Matthew’s Gospel writer tells the story of the coming of the Son of God as a newborn babe, offering insight into Joseph’s perspective.  The writer is focused on the origins of the baby – from the Holy Spirit; his genealogy – explaining God’s presence in this child; on the naming of Jesus – as Emmanuel; and, his identity – as Messiah, saving people from their sins.  These four verses are full of enormous, breathtaking detail. 

However, in this telling, we don’t have the drama of Mary as a young unmarried mother encountering God’s messenger and stepping deliberately into God’s plans; we don’t have the joyful news of Mary’s cousin Elizabeth unexpectedly pregnant also in her older age; we don’t have the great hymn of revolution sung by Mary to the world throughout the millennia.  The Magnificat was so radical it was banned in some countries in the 20th century. 

Matthew’s gospel writer instead, gives limited details of Mary’s pregnancy which must have caused great consternation in her family and in the community.  The writer simply offers a brief statement about her unexpected pregnancy said to be ‘from the Holy Spirit’, a description which led Joseph, a kind and righteous man, to the decision to end their engagement without public drama, minimising the dishonour and shame to all concerned.

Then something extraordinary happened, in this time of darkness and confusion, which caused Joseph to reconsider his understanding of this most scandalous circumstance.   Consequently, we are offered the opportunity to meet instead, Joseph the dreamer, who trusts relationships rather than rules, who preferred mercy rather than sacrifice, who responded to dreams rather than to demands. 

God uses dreams and as described in the Bible, as a way of freeing us and rebirthing us.  They push us into new life.
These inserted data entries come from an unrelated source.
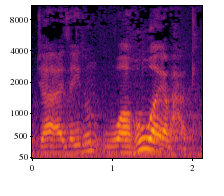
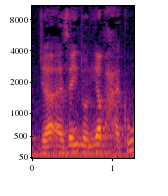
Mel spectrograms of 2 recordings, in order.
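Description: First: وهو يضحك slowed right down and said louder, leaning on وهو; stress on وهو. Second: Said in the usual way. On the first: Shown as a demonstration. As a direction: draw out جاء زيد وهو يضحك and hit وهو. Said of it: "بالواو". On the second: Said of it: "بدون واو".

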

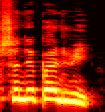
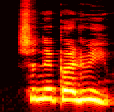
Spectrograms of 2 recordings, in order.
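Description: First: Repeated through sobs, higher and louder; sobbing outcry. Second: A daughter in tears protesting; sobbing outcry. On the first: Aliette insists to her father through sobs. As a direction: insist again through tears. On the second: Aliette cries out to her father through sobs. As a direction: cry it out through sobs, higher and louder. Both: A narrator's reading. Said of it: "s'écria Aliette au milieu des sanglots".

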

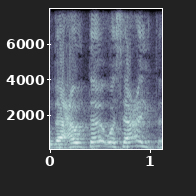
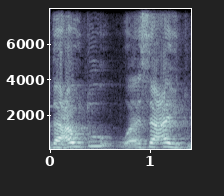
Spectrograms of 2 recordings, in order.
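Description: First: "دعوت وسعيت" with each final ت voweled -ta; فتح تاء الخطاب. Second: "دعوت وسعيت" with each final ت voweled -tu; ضم تاء الفاعل. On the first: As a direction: end both words of "دعوت وسعيت" on an open "ta". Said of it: "ألحق به تاء الخطاب". (نطق "دعوت وسعيت" بفتح التاء في آخر الكلمتين) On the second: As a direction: end both words of "دعوت وسعيت" on a clear "tu". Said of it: "كان أقول". (نطق "دعوت وسعيت" بضم التاء في آخر الكلمتين) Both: Shown as a demonstration.

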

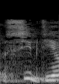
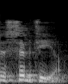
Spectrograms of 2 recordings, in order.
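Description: First: السبتية said as as-sibtiyya, with i after the sin; kasra on the sin. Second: السبتية said as as-sabtiyya, with a after the sin; fatha on the sin. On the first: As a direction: pronounce السبتية with "sib", not "sab". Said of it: "المقصود السبتية وليس السبتية". (السبتية بكسر السين) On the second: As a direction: pronounce السبتية with "sab", not "sib". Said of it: "وليس السبتية". (السبتية بفتح السين) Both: Shown as a demonstration.

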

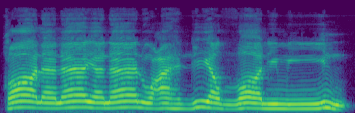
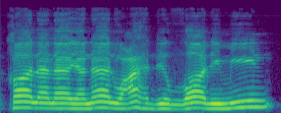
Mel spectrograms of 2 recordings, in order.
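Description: First: عهدي read "ahdiya", joined onto the next word; voweled ya in عهدي. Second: Said in the usual way. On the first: Shown as a demonstration. Teacher showing al-Duri's joined reading, عهدي ending in "-iya". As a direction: open the final ya of عهدي with a short a. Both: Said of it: "وقرأ الدوري بفتح الياء وصلا".

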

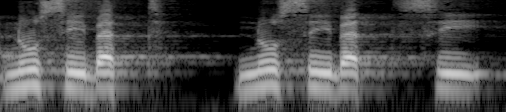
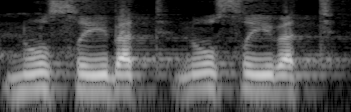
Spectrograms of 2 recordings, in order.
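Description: First: Slow, thin hissed seen in نصبت, then سي; sad turned into seen. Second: Dark sad in نصبت, never a seen; correct heavy sad. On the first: Teacher demonstrates the error, sad becomes seen. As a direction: say نصبت as nusibat with plain s. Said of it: "ربما تصير سينا، هكذا". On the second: Teacher corrects the error, heavy sad. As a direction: say نصبت slowly with thick covered sad. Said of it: "لا". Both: Shown as a demonstration.

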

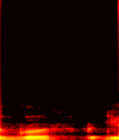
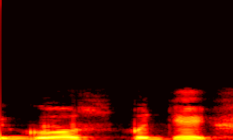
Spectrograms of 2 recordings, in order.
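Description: First: Crying out. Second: High, drawn-out wail of despair; girl's desperate wailing cry, higher and slower; loud crying plea. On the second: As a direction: cry it out slowly to heaven. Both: A narrator's reading. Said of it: "громко заплакала Муся".

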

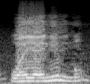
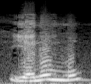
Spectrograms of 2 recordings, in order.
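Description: First: وينم with an i after the ن, "wa-yanimmu"; slow, careful "wa-yanimmu" for وينم; kasra variant. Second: ينم with a u after the ن, "yanummu"; slow, careful "yanummu" for ينم; damma variant. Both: Shown as a demonstration. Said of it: "سمع هذا وذا".

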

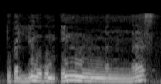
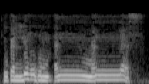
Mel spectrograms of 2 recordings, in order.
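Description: First: "إن" opening on i, inna; hamza with kasra. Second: Said in the usual way. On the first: Shown as a demonstration. Teacher shows Qalun's reading, "إن" with i. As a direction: say "إن" as inna, not anna. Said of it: "بكسر الهمزة فتصير". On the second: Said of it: "قرأ قالون كلمة أن".

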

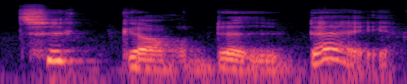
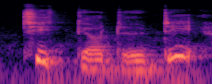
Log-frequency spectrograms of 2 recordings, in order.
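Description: First: Slow "Tycker du det" as "tucker döu dej"; broad Malmö pronunciation. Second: Said in the usual way. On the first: Shown as a demonstration. Teacher contrasting local speech, "Tycker" as slow "tucker". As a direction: stretch "du" and "det" into glides.

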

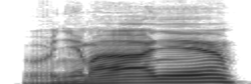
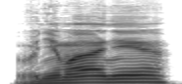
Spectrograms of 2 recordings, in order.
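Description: First: Slow, loud, drawn-out call; loud warning. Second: Loud, high metallic alarm voice; booming metallic robot. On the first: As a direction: warn the crowd loudly. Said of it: "громко предупредил". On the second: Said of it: "металлический голос". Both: A narrator's reading.

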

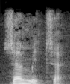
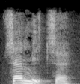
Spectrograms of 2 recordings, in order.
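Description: First: Said in the usual way. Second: Mild yell. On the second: A narrator's reading. Drunk mother yells it at her son, mild yell. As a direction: let Semmit se burst out as a yell. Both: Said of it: "Ezt már üvölti".

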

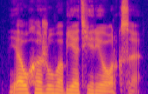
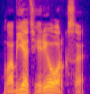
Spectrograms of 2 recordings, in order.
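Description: First: Softer, frail dying whisper of a voice; very old faint voice. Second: Louder, stressing объятия in annoyance; irritated repeat. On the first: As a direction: fade out like a dying old man. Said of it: "слабым голосом выговорил гном". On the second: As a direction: spell it out as if to a fool. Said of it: "раздражённо повторил гном". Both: Acted.

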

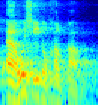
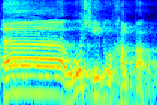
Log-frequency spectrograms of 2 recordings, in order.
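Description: First: "أهشهدوا خلقهم" opening on a short a, then softened "hu"; no inserted alif. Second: "أهشهدوا خلقهم" with a slow, long held "aaa" before "hu"; inserted long alif. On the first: Teacher reading "أهشهدوا" like Warsh, no long alif. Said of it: "مثل ورش". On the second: Teacher showing Qalun's "أهشهدوا", long inserted alif. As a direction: stretch the first vowel of "أهشهدوا" before going on. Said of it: "يدخل ألفا بين الهمزتين". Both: Shown as a demonstration.

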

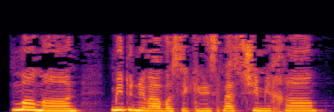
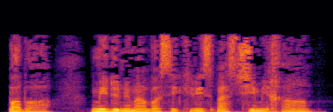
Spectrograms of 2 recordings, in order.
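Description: First: Put-on extremely high, loud girl's squeak; piercingly high put-on daughter voice; little daughter. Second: Put-on higher, louder boy's voice; raised, loud son character voice; eager son. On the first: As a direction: ask Mom in a tiny squeaky girl voice. Daughter asks mother about Christmas present. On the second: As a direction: ask Dad like an eager little boy. Son asks father about Christmas present.

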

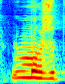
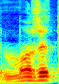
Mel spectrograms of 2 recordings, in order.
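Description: First: Put-on high squeaky girl voice; self-important squeak. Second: Said in the usual way. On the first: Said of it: "важно пискнула она".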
This is what happened with Joseph who was confused, worried and wanting to do the right thing.  We can see ourselves in Joseph, wondering what God can possibly be up to as God turns us all into dreamers too as we contemplate God’s way rather than our own.   You and I, we know the past has gone, we know the new is coming and has already come but we have no idea how to survive in our dark and arid places of rejected dreams of God’s love.

Theologian Walter Bruggeman reminds us the dreams in the Bible have something in common.  Dreams show us God’s presence in a humanly organised world.  God’s dreams are an unlooked-for communication in the dark of our nights, as we sleepwalk through our lives, opening us to a different world unlike the one we live in during the day.  God makes us restless and uneasy, until the dream and the vision come together and become real. 

I wonder if this has been your experience once you start to let go and invite God into your life.

Old Testament Jacob woke from his dream a restless wrestler but was blessed in the end.  Old Testament Joseph woke from his dream and saved his people.  The magi woke from their dreams and went home a different way. In this story, New Testament Joseph wakes from his dream and embraces the Saviour of the World and takes a new way home.   Having been changed by their dreams all these pilgrims discover a purpose and a promise to live life for someone and something beyond themselves. 

Joseph, an ordinary man and Mary a young girl to whom he is engaged and married in a small community, choose deliberately to live God’s dream which is the only reality worth living.    Joseph, described as righteous, finds his righteousness is based on love not law.  He trusts his intuition and imagination to be in right relationship with God’s dreams for us.  In doing so, Joseph becomes faithful to the heart of God and not to the rules of this world. In this story, Joseph legally adopts Jesus, he brings Jesus into the lineage of the royal house of David, he takes on the role of father to his son, and he keeps his marriage covenant with Mary.   The promised child is in Isaiah’s time, but the promise is also of the Immanuel to come. 

We live in both chaotic times and in biblical times, when a dreamer such as Joseph can free us from the complexities of life which might otherwise confine and constrain us.     Advent is the most countercultural time of the liturgical year.  With our purple shadows and matching music, with the knowledge Christ has come, Christ is coming, Christ will come again, the church is loudly, lovingly clashing with our human culture. 

Our choice is to refuse to become sentimental or materialistic. We dare to look at the darkness of our days, so we might imagine the brightness of a new and loving way in God.  Joseph can be our guide in these times.  He invites us to share our dreams of a new life, a new way, dreams God knows and is ready to bring to life.  Joseph shows us how to welcome incarnation, the radical intrusion of a flesh and blood God into the challenges and hardships of our human lives – the full dream of shalom, compassion, justice, grace, wholeness, abundance and love.  He shows us how to name our dream – Jesus, God With Us – a dream so vivid it blinds us with its glory and its love.

The Lord be with you.

References and Bibliography

  • (Archbishop of Canterbury’s Facebook:  @archbishopofcanterbury 12Dec22)
  • Jarvis, C.A., Johnson, E.E. [Gen. Eds]. 2013. Feasting on the Gospels.  Matthew, Vol.1. Westminster John Knox Press, Louisville, Kentucky.
Lucy Morris
Lucy Morris
Anglican Priest, International Speaker, Published Author, Social Justice Advocate and Activist.

Comments are closed.